- [EXERCISE DIRECTIONS]: The response should consist of the data below, copied exactly, with no pictures in it.

- [Collection entries]:
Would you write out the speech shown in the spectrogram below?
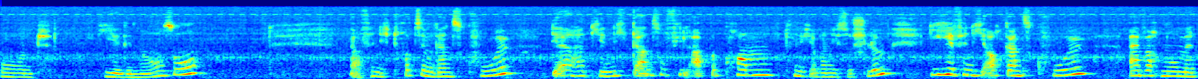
Und hier genauso. Ja, finde ich trotzdem ganz cool. Der hat hier nicht ganz so viel abbekommen. Finde ich aber nicht so schlimm. Die hier finde ich auch ganz cool. einfach nur mit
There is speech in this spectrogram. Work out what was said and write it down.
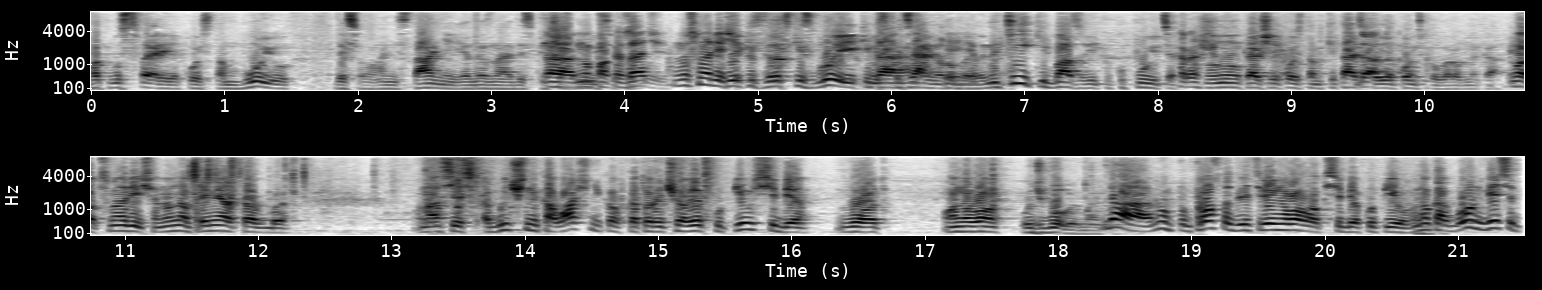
в атмосфері якогось там бою, десь в Афганістані, я не знаю, десь під Е, час ну, Другої показати? світової? Ну, смотрите, Ну, якісь зразки зброї, які ви Да, спеціально окей, робили. я Не ті, які базові, які купуються, Хорошо. ну, ну кажучи, якогось там китайського, японського виробника. Вот, смотрите, ну, например, как бы у нас есть обычный Калашников, который человек купил себе, вот, он его Учбовий мається. Да, ну п- просто для тренировок себе купил. Ну как бы он весит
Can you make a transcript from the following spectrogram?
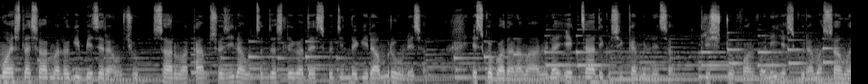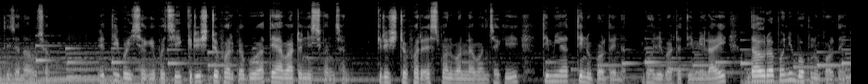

- [WRITTEN SOLUTION]:
Would you write out the speech shown in the spectrogram below?
Und hier genauso. Ja, finde ich trotzdem ganz cool. Der hat hier nicht ganz so viel abbekommen. Finde ich aber nicht so schlimm. Die hier finde ich auch ganz cool. einfach nur mit
There is speech in this spectrogram. Work out what was said and write it down.
в атмосфері якогось там бою, десь в Афганістані, я не знаю, десь під Е, час ну, Другої показати? світової? Ну, смотрите, Ну, якісь зразки зброї, які ви Да, спеціально окей, робили. я Не ті, які базові, які купуються, Хорошо. ну, ну кажучи, якогось там китайського, японського виробника. Вот, смотрите, ну, например, как бы у нас есть обычный Калашников, который человек купил себе, вот, он его Учбовий мається. Да, ну п- просто для тренировок себе купил. Ну как бы он весит
Can you make a transcript from the following spectrogram?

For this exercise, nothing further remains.